By following these steps and practicing with various examples, you can confidently multiply mixed fractions with whole numbers and reinforce your understanding of this mathematical concept.

## Conclusion

In **conclusion**, mastering the skill of multiplying fractions with whole numbers is crucial for success in mathematics. By following the step-by-step process outlined in this article, you can confidently approach any multiplication problem involving fractions and whole numbers.

Remember to convert the whole number into a fraction, multiply the numerators and denominators separately, simplify the fraction if possible, and consider converting it into a mixed number or decimal if desired.

Additionally, it is important to be aware of common mistakes and implement strategies to avoid them. Keeping the numerators and denominators organized, being mindful of the expected range of the answer, and simplifying the fraction after multiplication are effective tips to ensure accurate results.

Finally, by practicing with various examples and taking quizzes, you can solidify your understanding of multiplying fractions with whole numbers.

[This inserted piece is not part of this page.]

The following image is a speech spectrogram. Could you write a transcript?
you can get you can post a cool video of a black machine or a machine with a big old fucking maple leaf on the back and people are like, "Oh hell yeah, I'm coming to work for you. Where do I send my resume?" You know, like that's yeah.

Remember that a strong conceptual understanding and the ability to simplify fractions are key to mastering this topic.

## FAQ

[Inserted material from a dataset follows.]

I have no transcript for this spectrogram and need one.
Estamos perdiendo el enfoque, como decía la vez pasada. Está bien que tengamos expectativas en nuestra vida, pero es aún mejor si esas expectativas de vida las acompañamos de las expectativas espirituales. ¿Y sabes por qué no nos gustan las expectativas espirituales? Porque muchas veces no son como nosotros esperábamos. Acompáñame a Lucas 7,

### How do I multiply fractions with whole numbers?

To multiply fractions with whole numbers, convert the whole number into a fraction, multiply the numerators and denominators separately, simplify the fraction if possible, and consider converting it into a mixed number or decimal if desired.

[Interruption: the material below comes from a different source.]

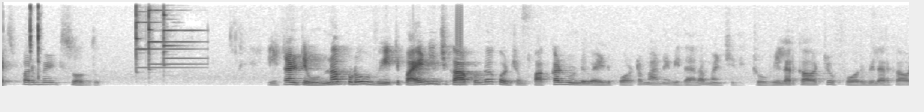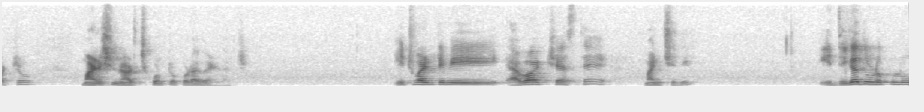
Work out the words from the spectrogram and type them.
ఎక్స్పెరిమెంట్స్ వద్దు. ఇట్లాంటివి ఉన్నప్పుడు వీటిపై నుంచి కాకుండా కొంచెం పక్కన నుండి వెళ్ళిపోవటం అనే విధాలా మంచిది. టూ వీలర్ కావచ్చు ఫోర్ వీలర్ కావచ్చు మనిషి నడుచుకుంటూ కూడా వెళ్ళచ్చు. ఇటువంటివి అవాయిడ్ చేస్తే మంచిది. ఈ దిగదుడుపులు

### Can you provide an example of multiplying a fraction with a whole number?

Certainly! Let’s take the question 3/8 x 6 as an example. Start by converting 6 into 6/1. Then, multiply the numerators (3 x 6 = 18) and the denominators (8 x 1 = 8). The result is 18/8, which can be simplified to 9/4 or expressed as a mixed number, 2 1/4.

### How do I multiply a whole number by a fraction?

When **multiplying a whole number by a fraction**, convert the whole number into a fraction, multiply the numerators and denominators separately, and simplify the resulting fraction if necessary.

### Can you provide an example of multiplying a whole number by a fraction?

Of course! Let’s consider the question 4 x 2/5. Start by converting 4 into 4/1. Then, multiply the numerators (4 x 2 = 8) and the denominators (1 x 5 = 5). The answer is 8/5, which can be simplified to 1 3/5 as a mixed number.

### How do I multiply a whole number and a mixed fraction?

To multiply a whole number and a mixed fraction, convert the mixed fraction to an improper fraction, multiply the numerators and denominators separately, and simplify the resulting fraction if necessary.

### What are some helpful tips for multiplying fractions with whole numbers?

Three helpful **tips for multiplying fractions with whole numbers** are: be aware of the expected range of the answer, keep numerators and denominators organized, and always simplify the fraction after multiplication or convert it into a mixed number if needed.

### How can I practice multiplying fractions with whole numbers?

You can practice multiplying fractions with whole numbers by taking our quiz. The quiz features ten questions that simulate real-world situations where you need to multiply fractions and whole numbers. Test your skills and check your answers to solidify your understanding of the topic.

### What strategies can be used to teach fraction multiplication with whole numbers?

Effective **strategies for teaching fraction multiplication** with whole numbers include using visual models, connecting to real-life situations, and incorporating hands-on activities. Starting with concrete models and gradually moving towards abstract representations is key to facilitating students’ understanding.

### How can I transition from concrete to abstract in teaching multiplying fractions with whole numbers?

To facilitate students’ understanding, start with concrete models such as manipulatives, visuals, and real-world examples. Gradually introduce abstract representations and encourage students to make connections between the concrete and abstract concepts of multiplying fractions with whole numbers.

### How do I multiply mixed fractions with whole numbers?

To multiply mixed fractions with whole numbers, convert the mixed fraction to an improper fraction, multiply the numerators and denominators separately, and simplify the resulting fraction if necessary.